Other funding sources will need to pay for such things as fixtures, flooring and lighting components.

This could include private foundations, historic tax credits and “other opportunities down the road.”

To finish the D&LW terminal project, NFTA will defer other work on its rail line, including planned projects to replace track and wires in the subway.

Minkel said those project will be completed eventually and that delaying the work will not compromise safety.

Buffalo has the only rail transit system in upstate New York.

Public Transit Ridership Fell 2.9% in 2017

April 23, 2018

Public transportation ridership fell in the United States last year by 2.9 percent to 10.1 billion trips compared with 2016 figures the American Public Transportation Association said.

Heavy rail ridership fell 2 percent to 3.8 billion trips while light- and commuter-rail ridership held steady.

There were 497 million commuter rail trips last year and 548 million light rail trips, marking 0.19 percent and 0.83 percent decreases, respectively.

Ridership on light-rail lines increased at 11 of the 29 transit systems.
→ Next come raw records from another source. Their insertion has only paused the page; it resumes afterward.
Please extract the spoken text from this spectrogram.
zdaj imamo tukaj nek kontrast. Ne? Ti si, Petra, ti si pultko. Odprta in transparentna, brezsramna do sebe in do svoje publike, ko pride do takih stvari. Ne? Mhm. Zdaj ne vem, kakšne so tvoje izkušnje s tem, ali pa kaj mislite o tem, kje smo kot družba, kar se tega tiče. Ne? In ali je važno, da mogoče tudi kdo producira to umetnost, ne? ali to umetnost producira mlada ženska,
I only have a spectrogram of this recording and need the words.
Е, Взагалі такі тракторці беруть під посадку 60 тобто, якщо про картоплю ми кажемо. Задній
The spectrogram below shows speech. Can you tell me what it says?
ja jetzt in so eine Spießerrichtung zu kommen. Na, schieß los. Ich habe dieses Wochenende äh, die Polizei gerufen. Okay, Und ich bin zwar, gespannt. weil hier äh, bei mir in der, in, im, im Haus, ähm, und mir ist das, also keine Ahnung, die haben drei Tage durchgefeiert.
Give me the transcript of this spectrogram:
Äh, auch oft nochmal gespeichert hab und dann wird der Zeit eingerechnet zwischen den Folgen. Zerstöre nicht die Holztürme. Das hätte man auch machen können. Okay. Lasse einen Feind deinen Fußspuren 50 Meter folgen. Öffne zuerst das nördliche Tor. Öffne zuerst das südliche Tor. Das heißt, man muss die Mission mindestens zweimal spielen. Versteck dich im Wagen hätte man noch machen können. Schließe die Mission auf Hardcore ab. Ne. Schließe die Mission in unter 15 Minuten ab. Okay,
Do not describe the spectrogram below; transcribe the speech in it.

Bus ridership nationally fell 4.3 percent to nearly 5 billion trips.

APTA said there are four broad factors that adversely affected public transit ridership, including declines in time competitiveness, declines in cost competitiveness, a drop in rider loyalty and other external factors beyond transit agencies’ control.

“While we are in a time of great change, in part due to technological innovations, public transit remains a critical part of any community’s transportation network,” said APTA President and CEO Paul Skoutelas. “Public transportation organizations are revamping their services and experimenting with pilot projects to be more time and cost competitive, and more customer focused to meet the needs of today’s riders and the growing population.”

Posner Testing Rail Transit Concept

March 8, 2018

A Pittsburgh-based railroad investor wants to bring surplus English subway cars to the United States for possible use as low-cost public transit on low-density freight routes.

Henry Posner III, who heads Railroad Development Corporation, acquired 150 former London Underground D78-series surface cars and plans to convert them to diesel or battery power.

Posner told Trains magazine that he plans to start a demonstrate project on the East Coast in what he called a “pop-up” rail transit option.

He envisions it serving smaller urban areas, cities, or areas of cities cannot afford or have not considered rail transit.

To make such service work it would need to operate at times of day when freight trains were not using the rails.

Some cities have expressed interest in the concept, but none have committed to it yet, Posner said.

Posner believes his concept will “change that perception of cost” of rail transit because trains can be tried out on a route for far less than the cost of a consultant’s study of proposed rail service.

Although his concept may not be a long-term solution in every trial, he said the service can help rail transit service get started. If the market is there, the route might grow into more conventional rail transit service.